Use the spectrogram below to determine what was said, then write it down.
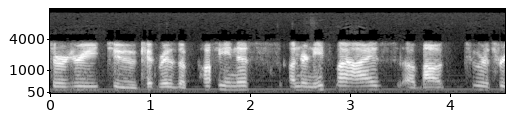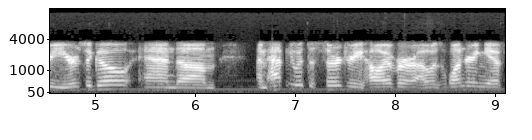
surgery to get rid of the puffiness underneath my eyes about two or three years ago, and um, I'm happy with the surgery. However, I was wondering if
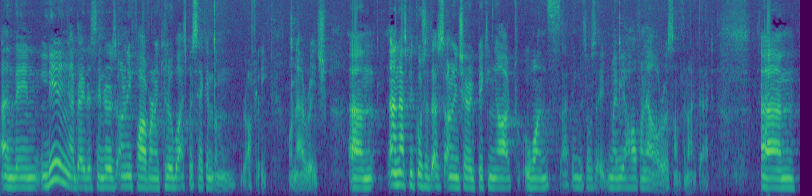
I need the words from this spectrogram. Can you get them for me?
And then leaving a data center is only 500 kilobytes per second on, roughly on average. Um, and that's because it's only cherry picking out once, I think this was maybe a half an hour or something like that. Um,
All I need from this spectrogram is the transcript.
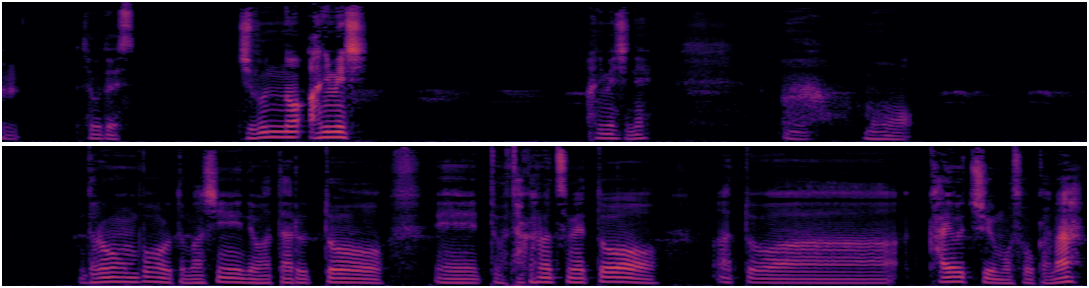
うん。そういうことです。自分のアニメ誌。アニメ誌ね。うん。もう、ドラゴンボールとマシーンで渡ると、えーっと、鷹の爪と、あとは、カヨチュウもそうかな。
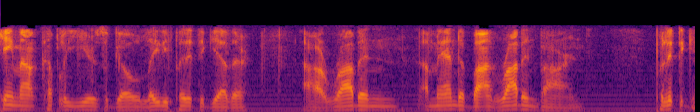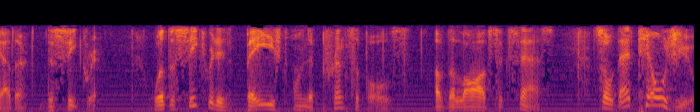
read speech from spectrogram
Came out a couple of years ago. Lady put it together uh, Robin Amanda Bond, Robin Barnes put it together, The Secret. Well, The Secret is based on the principles of the law of success. So that tells you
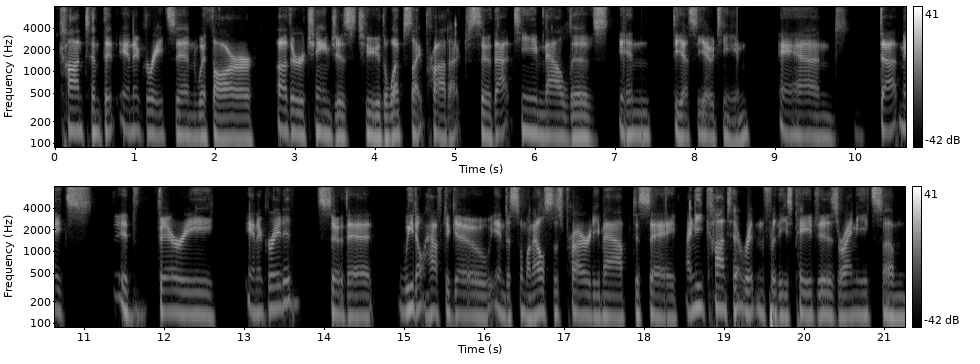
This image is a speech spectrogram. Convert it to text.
content that integrates in with our other changes to the website product. So that team now lives in the SEO team. And that makes it very integrated so that we don't have to go into someone else's priority map to say, I need content written for these pages, or I need some,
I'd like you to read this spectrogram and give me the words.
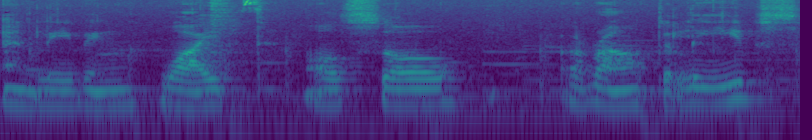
and leaving white also around the leaves.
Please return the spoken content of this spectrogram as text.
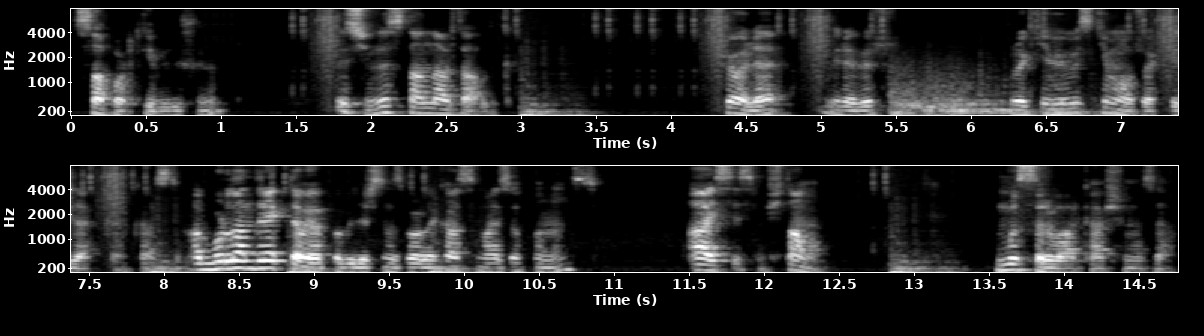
Support gibi düşünün. Biz şimdi standart aldık. Şöyle birebir. Rakibimiz kim olacak bir dakika. Custom. Abi buradan direkt de yapabilirsiniz bu arada. Customize Opponents. ISIS'miş tamam. Mısır var karşımıza.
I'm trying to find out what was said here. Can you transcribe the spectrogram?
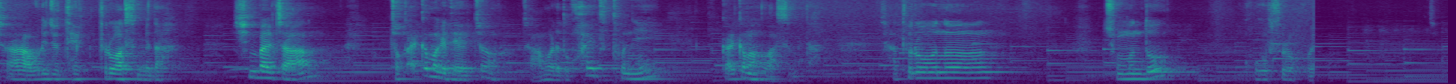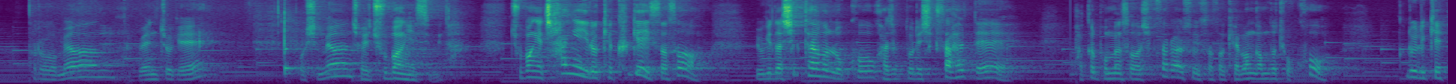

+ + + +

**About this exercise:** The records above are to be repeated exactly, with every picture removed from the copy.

**Solution to this problem:**
Use the spectrogram below to determine what was said, then write it down.
surgery to get rid of the puffiness underneath my eyes about two or three years ago, and um, I'm happy with the surgery. However, I was wondering if
I need the words from this spectrogram. Can you get them for me?
And then leaving a data center is only 500 kilobytes per second on, roughly on average. Um, and that's because it's only cherry picking out once, I think this was maybe a half an hour or something like that. Um,
All I need from this spectrogram is the transcript.
うん。そういうことです。自分のアニメ誌。アニメ誌ね。うん。もう、ドラゴンボールとマシーンで渡ると、えーっと、鷹の爪と、あとは、カヨチュウもそうかな。
read speech from spectrogram
Came out a couple of years ago. Lady put it together uh, Robin Amanda Bond, Robin Barnes put it together, The Secret. Well, The Secret is based on the principles of the law of success. So that tells you
This image is a speech spectrogram. Convert it to text.
content that integrates in with our other changes to the website product. So that team now lives in the SEO team. And that makes it very integrated so that we don't have to go into someone else's priority map to say, I need content written for these pages, or I need some,
I'd like you to read this spectrogram and give me the words.
and leaving white also around the leaves.
Please return the spoken content of this spectrogram as text.
Support gibi düşünün. Biz şimdi standart aldık. Şöyle birebir. Rakibimiz kim olacak bir dakika. Custom. Abi buradan direkt de yapabilirsiniz bu arada. Customize Opponents. ISIS'miş tamam. Mısır var karşımıza.
I'm trying to find out what was said here. Can you transcribe the spectrogram?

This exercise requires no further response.